Dole Is Introducing A Brand-New, Limited-Time Pineapple Variety

Pineapple is a piece of produce that practically screams summertime. This year it's getting an upgrade, thanks to fruit and veggie producer Dole. In mid-April, Dole will be rolling out a juicier version of the tropical fruit that they've named Golden Selection Pineapples. If you're able to find one at one of the limited locations in the United States or Canada that will be selling them, know that your sweet fruit is a rare gem. You'll see that these pineapples sport a brighter hue, elevated fragrance, and more intense, sweet flavor.

These sustainably grown pineapples are among a mere 6% that Dole deems worthy to bear the Golden Selection name. While its flavor, appearance, and aroma are all enhanced, the fruit remains a powerhouse of nutrients. They are packed with vitamin C and B6 as well as digestion-improving enzymes. Pineapple is also prized for its high level of antioxidants and potential to reduce inflammation.

Dole pineapples' origins and how to use Golden Selection Pineapples

In 1901, Harvard graduate James Dole began farming pineapples in Oahu, Hawaii.
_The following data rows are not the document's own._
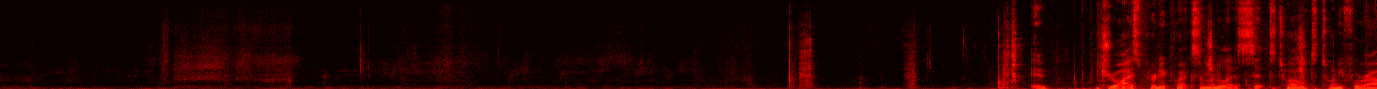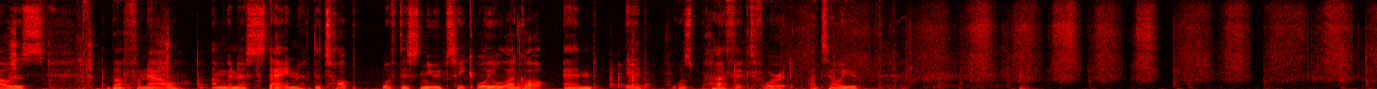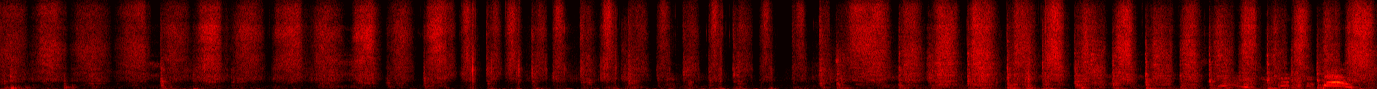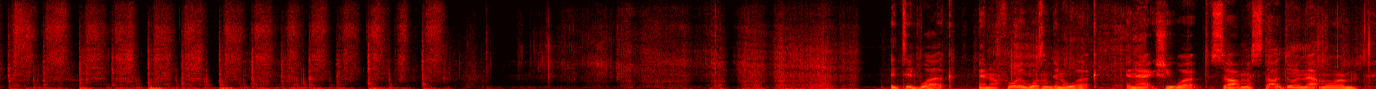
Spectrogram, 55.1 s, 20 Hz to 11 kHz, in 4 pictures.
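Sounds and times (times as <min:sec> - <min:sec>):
rubbing strokes on wood: 0:10.0 - 0:16.6, 0:18.0 - 0:46.1, 0:50.2 - 0:55.0.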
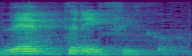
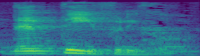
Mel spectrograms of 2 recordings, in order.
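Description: First: The r sound comes right after the t. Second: The r sound comes right after the f. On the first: The speaker calls it wrong. "¿cómo dice mucha gente?" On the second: The speaker calls it right. "Se dice dentífrico"

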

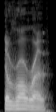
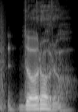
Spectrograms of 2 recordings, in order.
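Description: First: It is said with a plain English accent. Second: It is said with a put-on foreign accent.

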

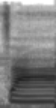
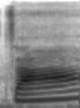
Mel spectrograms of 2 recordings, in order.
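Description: First: The pitch stays level in the middle. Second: The pitch stays high throughout.

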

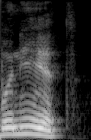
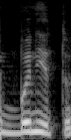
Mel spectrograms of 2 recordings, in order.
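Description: First: It is said in a scolding, reproachful tone. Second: It is said in a sincere, approving tone. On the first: The person is being scolded for arriving late. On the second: The film is genuinely praised as beautiful.

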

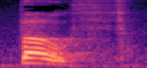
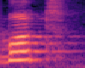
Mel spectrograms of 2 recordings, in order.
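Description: First: The word ends with a breathy th sound. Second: The word ends with a hard t sound. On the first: The speaker calls it right. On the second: The speaker calls it wrong.

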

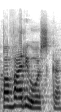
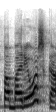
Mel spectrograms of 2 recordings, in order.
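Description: First: The second consonant is a v sound. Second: The second consonant is a b sound. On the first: The speaker calls it right. "а поварешка" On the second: The speaker calls it wrong. "Не поборешка"

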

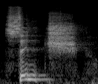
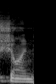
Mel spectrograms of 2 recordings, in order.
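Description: First: The word is said as 'cinch', rhyming with pinch. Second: The word is said as 'shine', rhyming with fine. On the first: "your teacher might use cinch" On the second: "let's go with shine first"

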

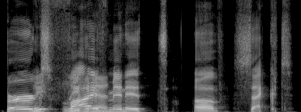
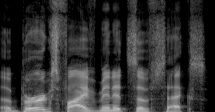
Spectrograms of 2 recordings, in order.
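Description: First: The last word has a clearer T sound. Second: The last word has no clear T sound.

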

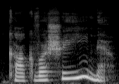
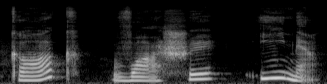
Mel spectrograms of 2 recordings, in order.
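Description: First: The phrase is said quickly and smoothly. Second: The phrase is said slowly and carefully.

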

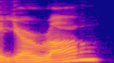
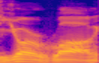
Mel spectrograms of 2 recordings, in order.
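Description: First: The voice rises at the end. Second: The voice falls at the end. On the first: It sounds tentative, like a question. "And she doesn't say" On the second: It is a firm statement. "She says"

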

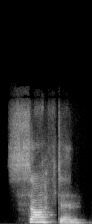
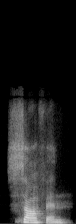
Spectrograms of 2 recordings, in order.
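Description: First: The T sound is pronounced in the middle. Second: The T sound is left out in the middle. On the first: The speaker calls it wrong. "the first time I said it, I said the T" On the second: The speaker calls it right. "We say soften, so that T is silent"

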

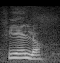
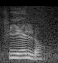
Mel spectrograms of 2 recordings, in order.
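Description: Both takes have the same delivery.

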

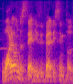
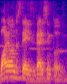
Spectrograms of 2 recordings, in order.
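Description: First: The voice is pitched low. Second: The voice is pitched high. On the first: The speaker calls it right. "言わないといけないね" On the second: The speaker calls it wrong. "っていう風にな高く言っちゃいますよね"

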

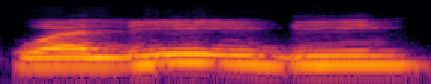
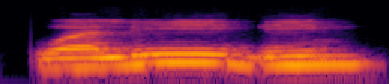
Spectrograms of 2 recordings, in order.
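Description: The two takes are said the same way.

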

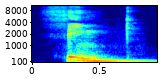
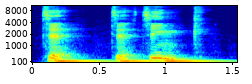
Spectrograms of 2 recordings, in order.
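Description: First: It starts with a breathy 'th' sound. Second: It starts with a hard 't' sound. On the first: The speaker calls it right. "put it out, say tha, tha, tha, think" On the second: The speaker calls it wrong. "Some of the students, they say think. No"

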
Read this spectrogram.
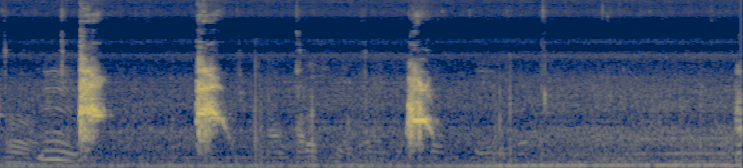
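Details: Dog excited at a grave visit in Korea gives three short, sharp barks, the last after a longer pause, with people talking softly in the background outdoors.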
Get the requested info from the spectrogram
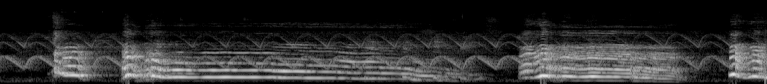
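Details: German Shepherd dog howling at a passing siren: long, loud, wavering howls that start high and slide gradually downward, three bouts separated by short breaths, over a steadily wailing, looping siren.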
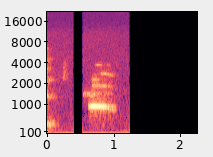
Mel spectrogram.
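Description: Near silence, with one faint, short animal call about half a second in, then dead silence.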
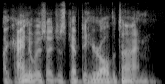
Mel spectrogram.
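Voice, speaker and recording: Laid back guy cohosting a podcast, lowish voice, kinda muffled, no room sound. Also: very animated, fast, dry recording. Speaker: podcast co-host. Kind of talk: casual chat. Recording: slightly dull, muffled sound.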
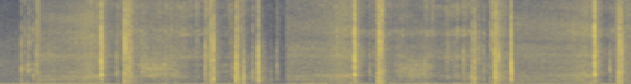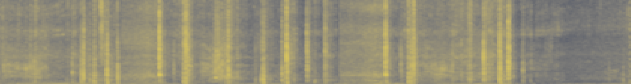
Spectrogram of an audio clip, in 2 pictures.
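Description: Skateboard rolling over rough concrete with a steady low rumble, punctuated by many sharp clacks and knocks of the wheels and deck. It ends in a bail about eleven seconds in: the skater falls and the board clatters away.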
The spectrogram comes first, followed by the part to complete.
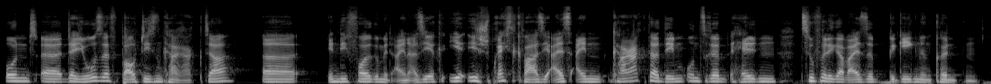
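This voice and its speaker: A man's voice: mid-range voice, normal speed, hardly any pauses, a bit bright. A man hosting a game podcast, making casual, chatty announcements to listeners. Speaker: podcast host and player.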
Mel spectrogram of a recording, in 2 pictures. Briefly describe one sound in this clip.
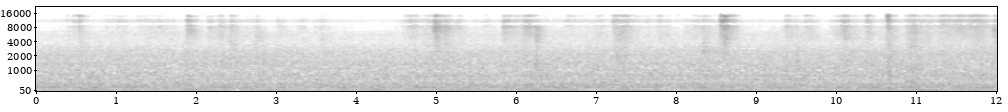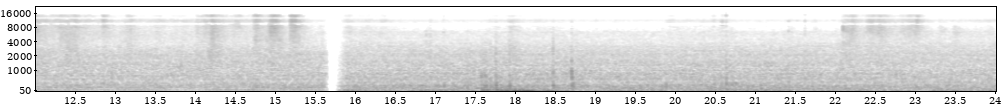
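Fingers rub and tap softly on a man's head, close up.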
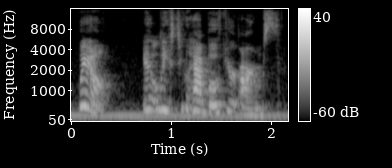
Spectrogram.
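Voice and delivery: high, loud, hammed-up Pollyanna cheer; mock consolation. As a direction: patronise them with put-on brightness. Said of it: "reminding them that they have both their arms".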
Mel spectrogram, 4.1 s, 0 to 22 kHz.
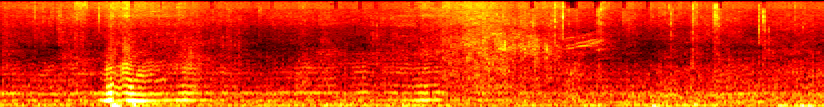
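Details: Honey bee colony in hive #2 during a winter inspection with a food-reserve check and feeding. A steady low droning hum with a clear overtone above it, a brief louder knock near the start, light handling rustle throughout.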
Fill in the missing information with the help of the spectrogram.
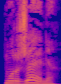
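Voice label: "murjaanah" female name, Arabic; مُرْجَانَة; murjāna(h); ムルジャーナ; Murjaana、Murjaanah、Murjana、Murjanah; （1粒の小さな）真珠；（1かけらの、1個の小さな）珊瑚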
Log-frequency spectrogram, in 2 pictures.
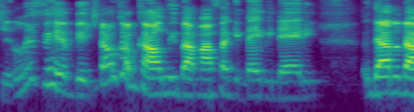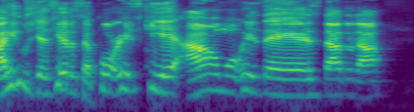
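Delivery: normal talking voice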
He paired his degrees in business and horticulture with his passion for farming to start the Hawaiian Pineapple Company. It eventually became the eponymous Dole brand and while the company produces plenty of other food products, it's perhaps best known for its pineapples.

While James Dole favored Hawaii for growing pineapples, the company has expanded over the years. They expanded their pineapple farms to locations throughout Central and South America as well. Now, the company credits the soil and climate of Costa Rica for the unique flavor of its Golden Selection Pineapples.

While pineapple can be prepared in a number of ways, it might be best to serve the Golden Selection variety raw to showcase the sweetness and bright color. Dole suggests using them in a variety of salads, in carpaccio, or on skewers with sushi-grade ahi tuna. You can also make a sweet pineapple mango salsa that will complement nearly any protein. Or, pay homage to Dole pineapples' origins by pairing two Hawaiian favorites with Spam and pineapple skewers.